New Footage Prompts PETA to Call On Five Flags Center to Commit to Animal-Free Entertainment
For Immediate Release:
June 18, 2018
David Perle 202-483-7382
Dubuque, Iowa – PETA is calling on the Five Flags Center this morning to ban all animal acts after the group received new video footage from a recent Garden Bros. performance at the arena that shows an elephant handler overtly and frequently poking, yanking, and prodding elephants in sensitive areas of their bodies. While on stage, elephant trainer Anthony Frisco can be seen using a bullhook—a weapon that resembles a fireplace poker with a sharp metal hook on one end—to coerce the elephants into performing by jabbing them behind their ears and legs and down their sides.

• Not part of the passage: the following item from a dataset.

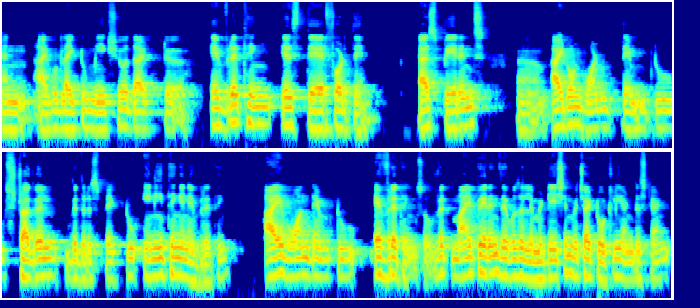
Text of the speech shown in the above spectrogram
And i would like to make sure that uh, everything is there for them. As parents um, i don't want them to struggle with respect to anything and everything. I want them to everything. So with my parents there was a limitation which i totally understand.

PETA, which previously alerted the Five Flags Center to Garden Bros.’ long history of working with abusive animal exhibitors, is now calling for the venue to bar animal acts in the future.
“Circuses are notorious for using weapons to force elephants to perform, and they even use a gray powder called Wonder Dust to cover up the bloody wounds,” says PETA Foundation Deputy Director Rachel Mathews. “PETA is calling on the Five Flags Center to commit to hosting only animal-free circuses and other shows that feature talented, willing human performers and not abused animals.”

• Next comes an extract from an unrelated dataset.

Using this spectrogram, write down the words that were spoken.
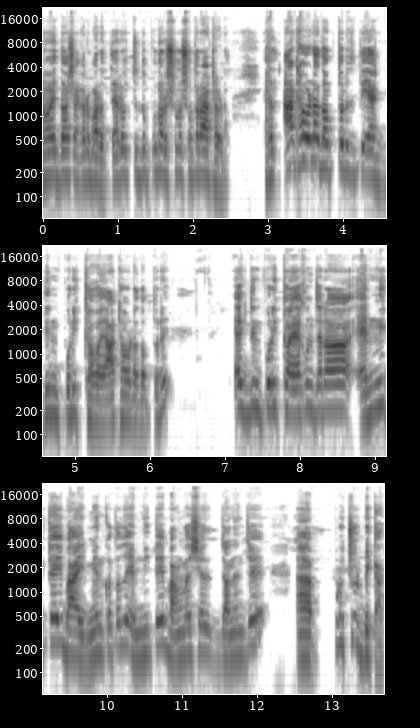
নয়, দশ, এগারো, বারো, তেরো, চোদ্দ, পনেরো, ষোলো, সতেরো, আঠারোটা। এখন আঠারোটা দপ্তরে যদি একদিন পরীক্ষা হয়, আঠারোটা দপ্তরে, একদিন পরীক্ষা হয়, এখন যারা এমনিতেই বাই মেন কথা হলো এমনিতেই বাংলাদেশে জানেন যে প্রচুর বেকার।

Garden Bros. has an “F” rating from the Better Business Bureau. Its elephant provider, Carson & Barnes Circus, has been cited for more than 100 violations of the federal Animal Welfare Act and employs as its head trainer Tim Frisco—Anthony Frisco’s father—who was caught on video attacking elephants with a bullhook and an electric prod. In a recent whistleblower complaint, a former Garden Bros. employee described frequently seeing elephants with blood dripping from behind their ears.

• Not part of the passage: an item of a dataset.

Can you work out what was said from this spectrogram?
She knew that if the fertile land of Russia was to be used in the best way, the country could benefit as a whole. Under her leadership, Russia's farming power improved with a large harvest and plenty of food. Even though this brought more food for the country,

PETA—whose motto reads, in part, that “animals are not ours to use for entertainment”—notes that venues and localities across the country, including in Georgia, Minnesota, Mississippi, Missouri, New York, Vermont, and Virginia, have canceled Garden Bros. shows or barred it from performing with animals. More than 620 venues and dozens of communities nationwide prohibit or restrict animal acts.
For more information, please visit PETA.org.